Meet Sarah Comeau ’11, Co-Founder of School Justice Project: Using Special Education Law to Ensure Access to Education for Incarcerated Students with Disabilities
Sarah Comeau ’11 is Director of Programs and Co-Founder of School Justice Project (SJP), a non-profit organization that uses special education law to ensure access to quality education for older students with special education needs who are involved in DC's justice systems, both during incarceration and throughout reentry. Federal special education law guarantees students with disabilities access to education through age 21. However, court-involved students are routinely denied both education services and legal assistance to enforce their rights. SJP, in fact, is the only organization of its kind nationwide that strives to achieve its mission through three key programs: Direct Representation; Community Outreach & Legal Trainings; and Systemic Advocacy & Policy. Through embedding in its clients’ underlying criminal defense case, SJP has achieved improved court outcomes, including decreased incarceration, increased use of community-based alternatives to incarceration, and shorter jail or prison sentences. Through access to counsel, students are able to access both the justice and education they are routinely denied.
Sarah Comeau recently sat down with Washington College of Law’s Office of Public Interest to share her school experience and to offer advice for students pursuing a career in public interest law.
What activities and experiential learning opportunities were you involved in as a WCL student that helped you prepare for this work?
I had what I consider to be diverse experiences at WCL. From the more “traditional” law school activity of a Journal to experiencing WCL’s unique abroad offerings. Ultimately, the activities and experiential learning opportunities that I participated in during my time at WCL prepared me to not only obtain my dream job out of law school but also gave me the skills I needed to launch my own organization and create a new model of legal services.
My 1L year was probably pretty typical for a full-time student.
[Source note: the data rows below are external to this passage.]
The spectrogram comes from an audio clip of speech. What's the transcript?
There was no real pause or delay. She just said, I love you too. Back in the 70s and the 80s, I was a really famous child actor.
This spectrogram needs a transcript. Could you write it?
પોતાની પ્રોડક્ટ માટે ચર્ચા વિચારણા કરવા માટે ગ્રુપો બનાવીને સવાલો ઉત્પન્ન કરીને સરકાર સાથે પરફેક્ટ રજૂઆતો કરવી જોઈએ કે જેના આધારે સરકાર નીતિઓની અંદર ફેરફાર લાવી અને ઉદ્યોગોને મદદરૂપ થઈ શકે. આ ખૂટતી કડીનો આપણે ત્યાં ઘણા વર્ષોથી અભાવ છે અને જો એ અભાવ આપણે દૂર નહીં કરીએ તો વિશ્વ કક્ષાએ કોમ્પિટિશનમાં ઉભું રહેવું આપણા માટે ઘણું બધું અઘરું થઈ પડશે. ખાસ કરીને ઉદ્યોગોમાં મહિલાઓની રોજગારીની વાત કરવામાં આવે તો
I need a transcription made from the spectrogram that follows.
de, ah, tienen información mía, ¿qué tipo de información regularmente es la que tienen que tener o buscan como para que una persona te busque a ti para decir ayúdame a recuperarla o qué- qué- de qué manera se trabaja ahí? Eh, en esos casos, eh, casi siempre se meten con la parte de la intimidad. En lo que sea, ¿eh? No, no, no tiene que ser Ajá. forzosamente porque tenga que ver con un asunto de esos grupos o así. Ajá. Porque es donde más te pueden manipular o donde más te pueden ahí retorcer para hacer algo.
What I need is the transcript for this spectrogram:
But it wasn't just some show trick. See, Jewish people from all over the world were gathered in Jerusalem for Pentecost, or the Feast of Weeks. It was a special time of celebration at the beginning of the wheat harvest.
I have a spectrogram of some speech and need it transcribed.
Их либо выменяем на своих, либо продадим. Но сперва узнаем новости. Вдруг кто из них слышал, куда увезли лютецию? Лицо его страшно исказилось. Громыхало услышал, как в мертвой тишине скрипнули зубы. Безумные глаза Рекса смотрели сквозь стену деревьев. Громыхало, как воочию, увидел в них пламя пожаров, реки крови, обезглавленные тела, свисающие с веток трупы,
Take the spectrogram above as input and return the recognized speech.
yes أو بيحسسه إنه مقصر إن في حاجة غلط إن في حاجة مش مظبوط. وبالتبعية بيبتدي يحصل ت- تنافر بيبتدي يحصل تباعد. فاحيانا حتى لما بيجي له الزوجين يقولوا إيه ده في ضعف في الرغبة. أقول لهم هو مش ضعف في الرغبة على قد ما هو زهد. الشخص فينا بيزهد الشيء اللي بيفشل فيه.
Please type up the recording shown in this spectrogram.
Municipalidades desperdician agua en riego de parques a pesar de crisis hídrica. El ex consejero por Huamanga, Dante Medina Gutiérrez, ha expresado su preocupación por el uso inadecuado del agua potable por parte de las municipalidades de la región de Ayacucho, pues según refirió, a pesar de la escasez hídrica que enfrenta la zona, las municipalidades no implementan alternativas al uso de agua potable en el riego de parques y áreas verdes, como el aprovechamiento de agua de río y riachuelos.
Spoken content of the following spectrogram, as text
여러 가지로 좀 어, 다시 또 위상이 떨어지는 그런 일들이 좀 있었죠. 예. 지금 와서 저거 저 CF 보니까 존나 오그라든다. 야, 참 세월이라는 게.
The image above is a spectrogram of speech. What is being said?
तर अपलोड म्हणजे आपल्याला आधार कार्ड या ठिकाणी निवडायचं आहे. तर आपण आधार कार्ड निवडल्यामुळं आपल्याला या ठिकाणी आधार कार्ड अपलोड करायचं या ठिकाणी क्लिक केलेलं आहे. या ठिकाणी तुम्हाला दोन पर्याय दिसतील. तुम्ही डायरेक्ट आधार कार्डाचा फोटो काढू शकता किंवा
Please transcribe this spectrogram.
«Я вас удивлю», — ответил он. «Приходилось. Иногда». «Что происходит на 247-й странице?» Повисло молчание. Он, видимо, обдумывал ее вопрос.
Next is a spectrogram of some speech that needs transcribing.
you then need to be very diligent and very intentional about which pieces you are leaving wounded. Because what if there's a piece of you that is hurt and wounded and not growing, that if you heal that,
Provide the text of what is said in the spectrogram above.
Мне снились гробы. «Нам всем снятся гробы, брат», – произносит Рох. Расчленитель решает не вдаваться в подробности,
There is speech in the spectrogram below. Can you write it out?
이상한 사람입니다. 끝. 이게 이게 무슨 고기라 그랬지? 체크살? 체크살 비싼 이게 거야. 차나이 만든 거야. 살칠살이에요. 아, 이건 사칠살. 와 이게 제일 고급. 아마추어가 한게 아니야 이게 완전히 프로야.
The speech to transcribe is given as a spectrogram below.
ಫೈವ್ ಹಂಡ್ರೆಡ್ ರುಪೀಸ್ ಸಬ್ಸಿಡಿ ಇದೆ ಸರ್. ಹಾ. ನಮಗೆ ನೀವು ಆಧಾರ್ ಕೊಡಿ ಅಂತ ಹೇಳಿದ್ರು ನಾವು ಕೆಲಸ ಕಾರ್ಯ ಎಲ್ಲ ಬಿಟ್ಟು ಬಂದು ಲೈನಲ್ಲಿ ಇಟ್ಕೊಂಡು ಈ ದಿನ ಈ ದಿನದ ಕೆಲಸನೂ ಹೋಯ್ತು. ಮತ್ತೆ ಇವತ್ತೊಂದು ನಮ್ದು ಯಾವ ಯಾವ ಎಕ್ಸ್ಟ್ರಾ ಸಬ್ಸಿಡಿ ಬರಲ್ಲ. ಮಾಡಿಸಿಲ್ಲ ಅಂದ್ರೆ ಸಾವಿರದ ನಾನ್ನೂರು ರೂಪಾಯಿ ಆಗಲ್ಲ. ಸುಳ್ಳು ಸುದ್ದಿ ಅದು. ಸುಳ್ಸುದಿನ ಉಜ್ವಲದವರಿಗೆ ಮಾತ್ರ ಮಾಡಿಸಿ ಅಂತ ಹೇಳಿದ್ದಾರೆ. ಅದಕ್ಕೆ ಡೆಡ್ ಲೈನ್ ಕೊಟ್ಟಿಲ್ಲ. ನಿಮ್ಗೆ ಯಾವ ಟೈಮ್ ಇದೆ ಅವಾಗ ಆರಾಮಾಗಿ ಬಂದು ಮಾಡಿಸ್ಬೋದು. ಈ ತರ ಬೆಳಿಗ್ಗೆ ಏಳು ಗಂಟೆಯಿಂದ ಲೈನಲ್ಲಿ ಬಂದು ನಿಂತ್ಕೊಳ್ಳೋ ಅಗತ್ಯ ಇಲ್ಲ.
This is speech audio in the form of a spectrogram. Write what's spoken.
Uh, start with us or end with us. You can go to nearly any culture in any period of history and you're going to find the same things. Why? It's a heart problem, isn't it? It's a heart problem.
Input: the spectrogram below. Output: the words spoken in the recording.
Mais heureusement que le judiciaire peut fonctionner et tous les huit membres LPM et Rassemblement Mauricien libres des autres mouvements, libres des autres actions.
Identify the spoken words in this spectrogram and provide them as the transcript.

I studied. I went to law school with the intentions of practicing international law, with a focus in post-conflict Africa. I was drawn to WCL because of their JD/MA dual degree program (I since dropped the MA). Keeping in line with what was then a desire to go international, I spent my 1L summer in WCL’s Summer Law Program in the Hague, studying international humanitarian law and learning about the international criminal courts. My 2L year was dedicated to international law as well. I was a Research Associate at Public International Law & Policy Group (PILPG). It was halfway through this year that I discovered I wanted to become a public defender. I shifted my focus, and secured a 2L summer position at my criminal procedure professor’s post-conviction criminal defense firm in Maryland. I wrote onto the Journal of Gender, Social Policy, & the Law. I also got my comment published.
During my 3L year, I remained working for my professor for the first semester, participated in the Criminal Justice Clinic, and was a Note & Comment Editor. In my second semester of 3L, I was a research assistant for my clinic professor and I interned with now Chief Judge on the Maryland Court of Appeals, Mary Ellen Barbera. After law school, I was a post-graduate fellow in the Juvenile Services Program at the Public Defender Service for the District of Columbia. Each of these experiences contributed to my development as an attorney and provided me with the skill set needed to identify a critical gap in legal services in DC and co-found and launch a legal services model to fill that hole.
What advice would you give public interest law students?
Be open to different experiences. While it is important to build a resume and get the experiences you need to enter your field of choice, if I did not have diversity of experiences and exposure to different activities, it may have taken me longer to become happy in my career. From a practical and employer standpoint, writing and research skills are very important. Do not be afraid to reach out to practitioners doing work that you think you may be interested in. Many of us would welcome a coffee with a law student to talk about our work. Take advantage of being in school, get to know your professors, participate in as much as you think you can handle without overwhelming yourself.